Joint laxity and hypermobility can also be features of hip dysplasia. The prevalence of hip dysplasia is 1 in 100 infants which are treated for hip dysplasia and 1 in 500 infants are born with completely dislocated hips. Hip dysplasia can also develop after birth which is why the preferred terminology is developmental dysplasia of the hip or DDH.

In some patients with hip dysplasia, a connective tissue disorder such as Ehlers-Danlos Syndrome (EDS) can be a cause for their joint laxity. EDS is a group of disorders that affect connective tissues supporting the skin, bones, blood vessels, and many other organs and tissues. Defects in connective tissues cause the signs and symptoms of these conditions, which range from mildly loose joints to life-threatening complications. The prevalence of EDS is suspected to be 1 in 5000 for the most common type (hypermobile) and is even less common the rarer of the 13 subtypes.

A majority of hip dysplasia cases are not related to EDS. There is also “acquired” hypermobility through activities and sports, such as a baseball pitcher having a hypermobile shoulder, a hockey goalie with hypermobile hips, and dancers and gymnasts having more joint hypermobility than the average individual.  The terms “hypermobility” and “flexibility” are often used interchangeably, but actually mean different things. Hypermobility is laxity of the joints and flexibility is length of the muscle.  Flexibility varies by individual but can be trained through activity, such as seen in dancers.  Just because a person is flexible does not mean that they are hypermobile.  Similarly, people with hypermobility may develop decreased flexibility and muscle imbalances over time.

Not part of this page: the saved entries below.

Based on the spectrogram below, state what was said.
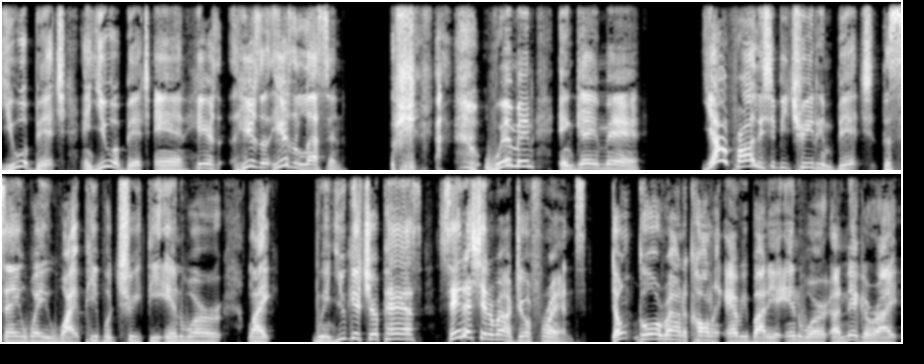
you a bitch and you a bitch. And here's here's a here's a lesson. Women and gay men, y'all probably should be treating bitch the same way white people treat the N-word. Like when you get your pass, say that shit around your friends. Don't go around and calling everybody an N-word, a nigga, right?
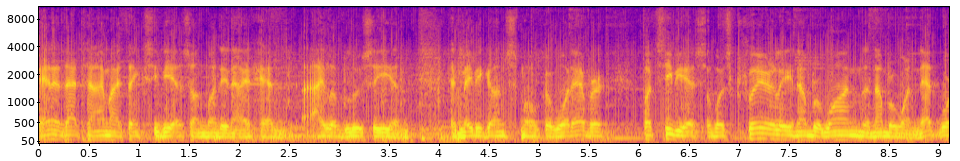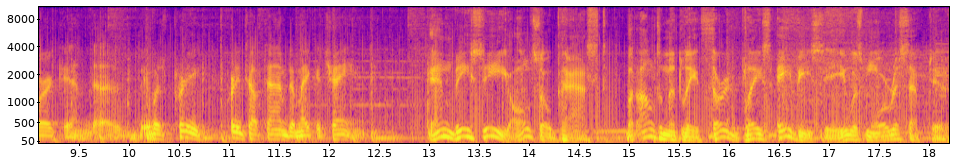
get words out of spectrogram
And at that time, I think CBS on Monday night had I Love Lucy and, and maybe Gunsmoke or whatever. But CBS was clearly number one, the number one network, and uh, it was pretty pretty tough time to make a change. NBC also passed, but ultimately third place ABC was more receptive.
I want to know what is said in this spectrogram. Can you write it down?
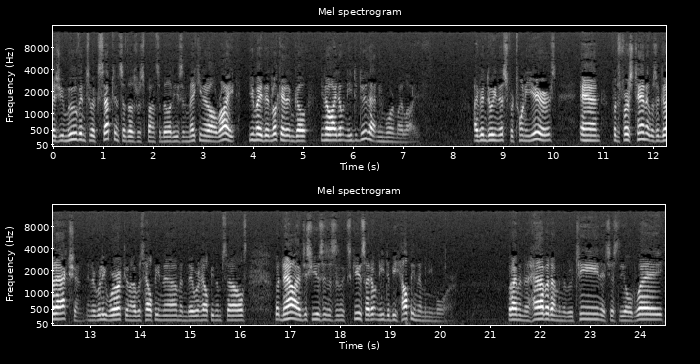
as you move into acceptance of those responsibilities and making it all right, you may then look at it and go, you know, I don't need to do that anymore in my life. I've been doing this for 20 years, and for the first 10 it was a good action, and it really worked, and I was helping them, and they were helping themselves. But now I've just used it as an excuse. I don't need to be helping them anymore but I'm in the habit, I'm in the routine, it's just the old way.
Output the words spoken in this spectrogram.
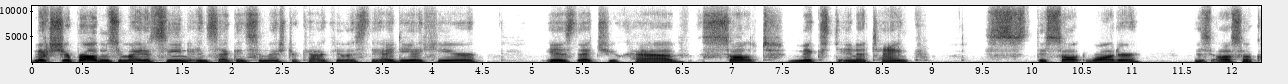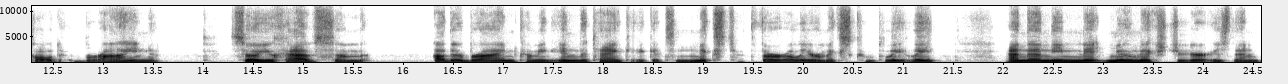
Mixture problems you might have seen in second semester calculus. The idea here is that you have salt mixed in a tank. The salt water is also called brine. So you have some other brine coming in the tank. It gets mixed thoroughly or mixed completely. And then the mi new mixture is then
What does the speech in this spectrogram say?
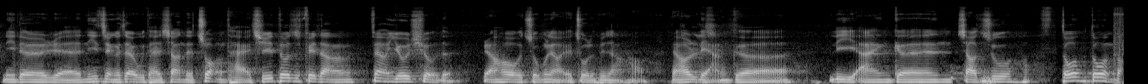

Having acquired hypermobility does not necessarily mean that an individual has EDS. However, because individuals with EDS have joint hypermobility and defects in connective tissue, hip dysplasia is more common in those with the disorder.  Genetic testing for EDS is not necessary for hip dysplasia patients unless other health issues are present.  However, if you suspect that you have EDS, this should be discussed with your primary care provider and a referral to a geneticist may be helpful.

EDS Resources

https://ghr.nlm.nih.gov/condition/ehlers-danlos-syndrome

https://www.ehlers-danlos.com

Acquired Hypermobility Resources

https://adc.bmj.com/content/80/2/188

Author: Ashley Spalla